    Full-text · Article · Dec 1999 · Nature

Publication Stats

12k Citations
800.83 Total Impact Points

Institutions
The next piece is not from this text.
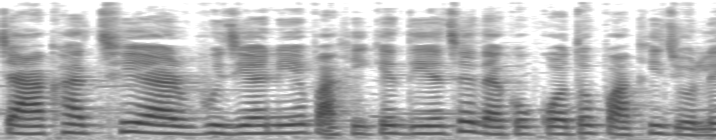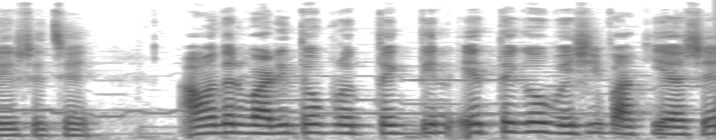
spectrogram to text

  • 2007
    • Duke University
      Durham, North Carolina, United States
  • 2006
    • Duke University Medical Center
      Durham, North Carolina, United States
  • 1988-2004
    • Johns Hopkins University
      • • Department of Biological Chemistry
      • • Department of Medicine
      Baltimore, Maryland, United States
    • University of California, San Francisco
      • Department of Medicine
      San Francisco, California, United States
  • 1995-2001
    • Aarhus University
      • Institute of Anatomy
      Aarhus, Central Jutland, Denmark
  • 1988-2001
    • Johns Hopkins Medicine
      • • Division of Pulmonary and Critical Care Medicine
      • • Department of Biological Chemistry
      • • Department of Medicine
      Baltimore, Maryland, United States
  • 1994
    • The University of Arizona
      • Department of Pharmacology and Toxicology
      Tucson, Arizona, United States
  • 1993
    • Harvard Medical School
      • Department of Medicine
      Boston, Massachusetts, United States
    • Columbia University
      New York, New York, United States
  • 1992
    • American Heart Association
      Dallas, Texas, United States
  • 1990
    • St. Elizabeth Hospital
      Louisiana, United States
  • 1987-1989
    • Yale University
      • • School of Medicine
      • • Department of Laboratory Medicine
      New Haven, Connecticut, United States